Date Published: 6 October 2017
New guidelines to improve diagnosis and treatment of lupus
A new guideline for the management of systemic lupus erythematosus (also known as SLE, and simply 'lupus') in adults has just been made available by the British Society of Rheumatology 1. Published today [6 Oct'17] in the journal Rheumatology, the new guideline includes information about the diagnosis, assessment, monitoring and treatment of patients with mild, moderate and severe lupus. It is the UK's first2 guideline on the care of adults with systemic lupus erythematosus (lupus).
What is Lupus ?
Systemic lupus erythematosus (hereafter referred to in its shorter common 'lupus' ) is a multisystem, autoimmune disease that can develop and become apparent at any age. It is most commonly in women in their reproductive years but it is increasingly found after the age of 40, particularly in Europeans. Lupus affected nearly 1 in 1000 of the UK population in 2012 and is most frequently observed in people of African-Caribbean and South Asian descent2. It is a disease of which relapses and remissions can occur, sometimes with considerable morbidity following flares of disease activity and accumulated damage. The increased risk of premature death is mostly due to infection or cardiovascular disease. About one third of lupus patients in the UK develop lupus nephritis2.
More about the new guideline
The recently published guideline is an important new reference that provides advice about how to monitor people for evidence of improvement or deterioration. It encourages the use of various different treatments to reduce reliance on steroids to control symptoms. It also includes information about which drugs might be appropriate for people that do not respond to initial treatment plans.

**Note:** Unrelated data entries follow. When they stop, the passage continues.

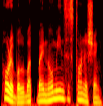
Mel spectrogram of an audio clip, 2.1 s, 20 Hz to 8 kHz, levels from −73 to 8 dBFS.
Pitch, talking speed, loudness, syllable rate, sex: 130 Hz, 175 wpm, -18 LUFS, 5.4 syllables/s, male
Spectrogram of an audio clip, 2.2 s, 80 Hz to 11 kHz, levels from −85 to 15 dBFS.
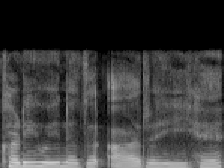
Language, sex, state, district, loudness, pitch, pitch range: Hindi, female, Chandigarh, Chandigarh, -16 LUFS, 215 Hz, 205-230 Hz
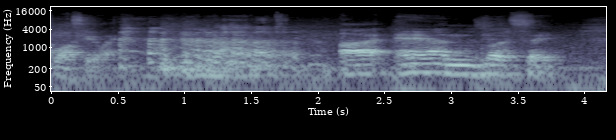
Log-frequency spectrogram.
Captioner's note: laughter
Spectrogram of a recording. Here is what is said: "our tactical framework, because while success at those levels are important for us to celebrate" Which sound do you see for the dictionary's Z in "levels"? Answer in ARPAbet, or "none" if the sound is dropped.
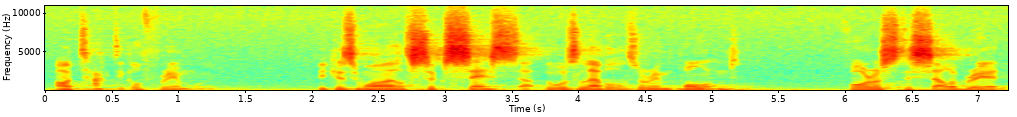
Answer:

While this document advises about the care of patients with common symptoms such as skin rashes and arthritis as well as those with less common but potentially more serious problems like kidney disease, it also emphasises the need for people with the most serious and difficult to control forms of lupus to be referred to specialised lupus centres to access new therapies and multi-disciplinary teams.
Lead author of the new guidleline Prof. Caroline Gordon, a lupus expert at Birmingham University, England, explained that 2:

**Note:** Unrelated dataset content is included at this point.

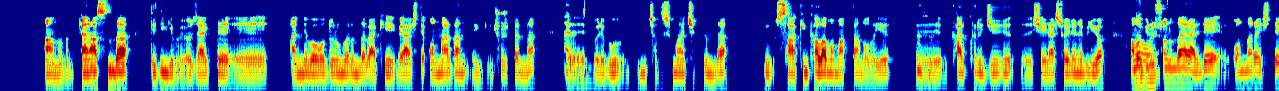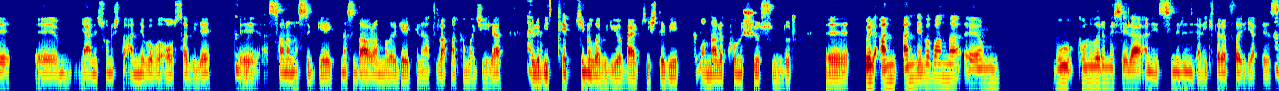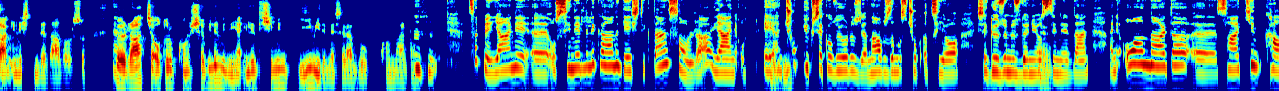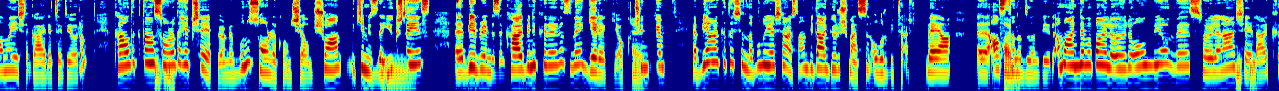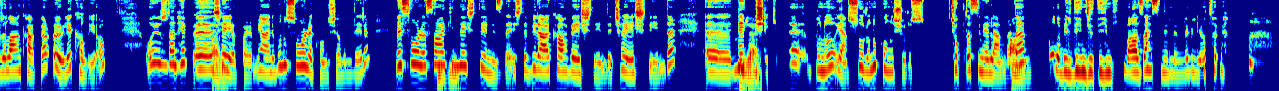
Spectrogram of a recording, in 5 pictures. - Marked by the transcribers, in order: other background noise; tapping; laughing while speaking: "Olabildiğince diyeyim, bazen sinirlenilebiliyor tabii"; chuckle
- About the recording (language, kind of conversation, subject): Turkish, podcast, Çatışma çıktığında nasıl sakin kalırsın?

" Lupus can affect any part of the body and can be difficult to diagnose and treat. It is more common than many people realise, has a major impact on the health and activities of individuals with the disease and it is associated with a significant risk of dying prematurely - reducing average lifespan by about 25 years.
_This guideline is essential because it provides advice on how to diagnose the condition and then how to assess the disease and determine what type of treatment will be most suitable, whether people have common manifestations such as skin rashes and arthritis, or less common but potentially more serious problems such as kidney disease."
The new guideline is intended for use by rheumatologists and clinical nurse specialists in lupus, as well as nephrologists, immunologists, dermatologists, emergency medicine practitioners and GPs.
Prof Gordon went on to say that 2 :
" As a result of this guideline I would expect that patients will experience measurable improvements in care.
_With earlier diagnosis and more appropriate treatment we should see more rapid resolution of symptoms, reduction in disease flares and improvements in the quality of life of patients, with less long-term complications of the disease and its treatment and improved survival rates."
Details of the information contained in this guideline can be found at academic.oup.com .